hummingbird natural selection

This launched a great many more questions, most of which I didn’t have great answers to! So, off to our local independent children’s bookstore we went! We came home with a few texts. The one we’re reading first is Did Dinosaurs Have Feathers? by Kathleen Weidner Zoehfeld. She’s started reading it aloud and is about a third of the way through. This book does a nice job of introducing the direct relationship between modern birds and dinosaurs (theropods specifically). As we finished our reading today, L told me that she rejects the distinction between theropods and birds. In her mind, the features are so similar that the difference is one of language, but not of features. She told me that “we know that birds are living dinosaurs” (that part wasn’t new information). What was new, though, was her addition that “theropods are ancient birds.” Makes sense to me!

And now we are at ballet class where I hear her yelling, “This is like speed and velocity!”

Nutty little girl. Love her so much. Thanks for reading.

Blubber!

So, I “needed” to complete the ice bucket challenge today and was not about to dump a bucket of cold ice water on my head. Sorry for being a party pooper, but there you go. I decided instead to think of a way to integrate the idea of the ice bucket into our lessons today. L’s been super interested in ocean animals lately, so I landed on the idea of… polar bears!

We began our morning with some reading. L read me all of a National Geographic Reader on Polar Bears, as well as portions of Polar Bears by Gail Gibbons.

Side note: We ADORE Gail Gibbons! What a strong narrative voice she brings to non-fiction texts. She incorporates features of non-fiction text such as vocabulary, diagrams, and text structures without it feeling like a textbook. You know, they’re the types of books that you actually want to read!

She then watched the episode of Jim Henson’s The Animal Show featuring racoons and polar bears while I got ready for the day (had meetings at work mid-day). We then moved into the kitchen table where we talked about the idea of blubber. She was familiar with it from her readings, so we decided that we weren’t going to do an experiment (since she knew what blubber did already). Instead, we would do a demonstration.

We took two plastic baggies, one inside the other, and taped them together at the top. This was our “human hand” with no blubber. We then took another bag, put several scoops of shortening (vegan, of course!) in it, a bag inside it, and tape to seal the tops of those bags. This was our “polar bear paw”.

We talked a lot about how the outside bag was the outer skin and our hand inside the bag was the muscles and bones inside our body. The difference was that in the polar bear paw, there was a layer of blubber between the skin and the muscle/bone, while in the human hand, there was no blubber layer between.

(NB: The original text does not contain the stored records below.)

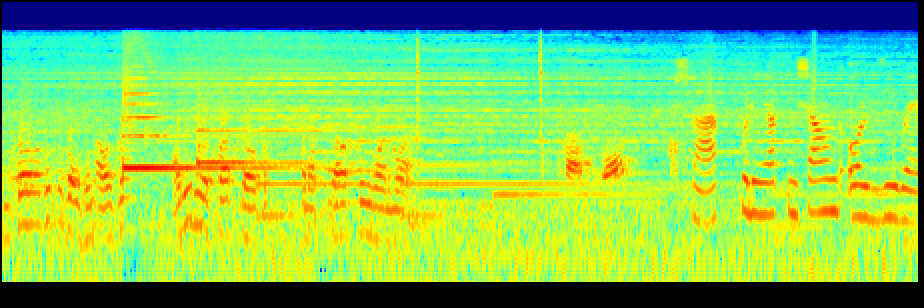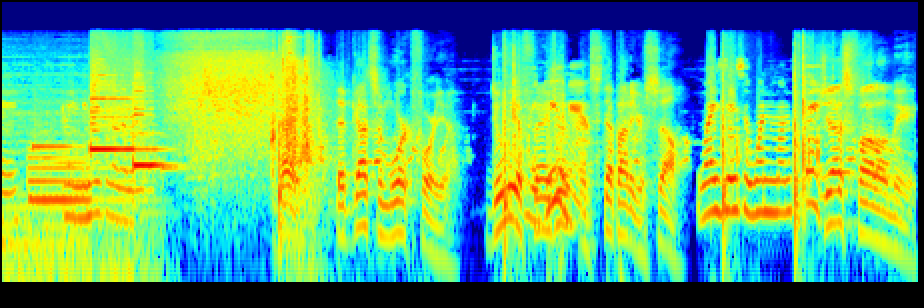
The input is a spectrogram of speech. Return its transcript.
Control, this is Agent Ulgrin. I need a request to open up cell 311. Stop putting up the sound all the way. I mean, Hey, they've got some work for you. Do me a they favor and step out of your cell. Why is this a one month thing? Just follow me.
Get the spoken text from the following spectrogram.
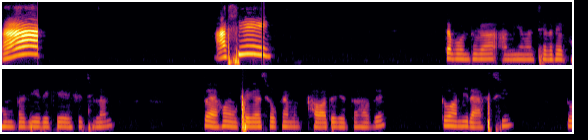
হ্যাঁ। আসি। তা বন্ধুরা, আমি আমার ছেলেকে ঘুম পাড়িয়ে রেখে এসেছিলাম। তো এখন উঠে গেছে, ওকে আমাকে খাওয়াতে যেতে হবে। তো আমি রাখছি। তো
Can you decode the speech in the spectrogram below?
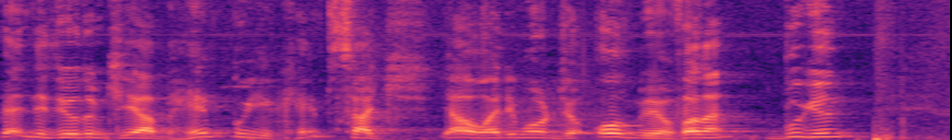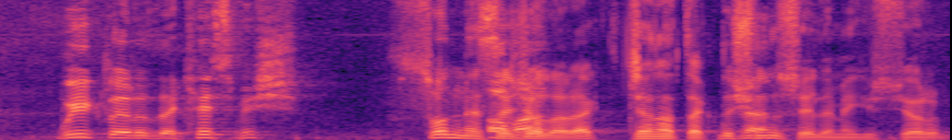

"Human hand" on the left hand, "Polar bear paw" on the right

“Human hand” on the left hand, “Polar bear paw” on the right

She then spent quite awhile splashing around and talking about how warm and toasty her polar bear paw was! I did, in fact, film my ice bucket challenge (https://www.facebook.com/brandelyn/posts/10100977405279166). L also made a video about blubber. However, she says her name and her face is featured prominently in it. Since this blog is open to the world, we’ve decided to engage in at least a little bit of privacy protection. Facebook friends will find it online. It’s pretty cute.